Last year the NCAA added three more at-large invitations. But two of these new at-large teams must play a First Four game on Tuesday or Wednesday before joining the conventional 64-team bracket.
A Subjective Endeavor
Selecting non-conference winners has always been a subjective endeavor. There is no hard criteria for determining which teams make the field and which do not. As any college basketball fan knows well, the Selection Committee considers factors such as won-loss record, quality wins, bad losses, strength of schedule, and record in road and neutral games.

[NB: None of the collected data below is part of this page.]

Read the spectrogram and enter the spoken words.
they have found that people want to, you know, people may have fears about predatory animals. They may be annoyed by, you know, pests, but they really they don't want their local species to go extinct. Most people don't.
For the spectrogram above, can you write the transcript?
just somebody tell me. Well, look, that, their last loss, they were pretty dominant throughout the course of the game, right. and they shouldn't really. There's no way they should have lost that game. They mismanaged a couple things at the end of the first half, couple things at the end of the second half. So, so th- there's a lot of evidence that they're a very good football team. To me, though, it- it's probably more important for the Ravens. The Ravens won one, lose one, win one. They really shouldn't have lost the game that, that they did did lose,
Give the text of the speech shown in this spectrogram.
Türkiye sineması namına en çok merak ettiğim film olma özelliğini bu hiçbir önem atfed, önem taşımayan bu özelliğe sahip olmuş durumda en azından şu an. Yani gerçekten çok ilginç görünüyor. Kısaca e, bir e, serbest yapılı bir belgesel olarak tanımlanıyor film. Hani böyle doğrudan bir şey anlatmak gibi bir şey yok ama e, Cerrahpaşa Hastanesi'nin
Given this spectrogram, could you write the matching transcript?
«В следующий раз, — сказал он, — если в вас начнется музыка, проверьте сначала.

The NCAA introduced the Ratings Percentage Index (RPI) in 1981 to give the Selection Committee a tool for selecting at-large teams and seeding the field. The RPI formula is (0.25 • a team’s winning percentage) + (0.5 • a team’s opponents’ winning percentage) + (0.25 • a team’s opponents’ opponents’ winning percentage). In 2004 the NCAA adjusted the formula, giving more weight to road games. (A road game counts as 1.4 games; a neutral-site game counts as 1 game; a home game counts as 0.6 games.)
As the 2006 Missouri State Bears could tell you, teams don’t earn NCAA Tourney invitations based on RPI alone. That team finished the season ranked 21st in the RPI but had to settle for the NIT. The Bears were the highest-ranked team ever in the RPI not to play in the NCAA Tournament. By contrast New Mexico made the field in 1999 despite being ranked 74th in the RPI.

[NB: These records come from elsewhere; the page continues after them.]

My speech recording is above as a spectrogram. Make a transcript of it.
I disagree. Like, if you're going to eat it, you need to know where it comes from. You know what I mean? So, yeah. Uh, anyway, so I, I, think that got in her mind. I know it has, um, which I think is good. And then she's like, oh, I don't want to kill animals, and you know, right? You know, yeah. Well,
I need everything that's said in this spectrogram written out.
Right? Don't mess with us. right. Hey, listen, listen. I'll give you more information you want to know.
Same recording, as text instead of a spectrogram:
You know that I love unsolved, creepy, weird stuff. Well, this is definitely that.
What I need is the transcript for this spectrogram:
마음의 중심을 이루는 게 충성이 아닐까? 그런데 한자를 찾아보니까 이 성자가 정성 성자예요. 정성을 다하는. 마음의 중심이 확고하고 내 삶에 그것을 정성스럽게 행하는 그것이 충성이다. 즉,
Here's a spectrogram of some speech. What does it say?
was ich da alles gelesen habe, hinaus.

The RPI is less a tool for judging teams than it is a tool for judging the quality of a team’s wins and losses. Teams get credit for wins against the top 50 teams and suffer for losses against teams ranked 200 or worse.
RPI ratings were an enigma to teams and fans alike until 1992, when The Collegiate Basketball News and The RPI Report published them and the NCAA provided data to member schools.
So while you’re doing irreparable damage to your cuticles waiting to find out whether Northwestern or Seton Hall or Oral Roberts will be playing on truTV next week, you can distract yourself by reflecting on the long, rich history of at-large NCAA Tournament bids.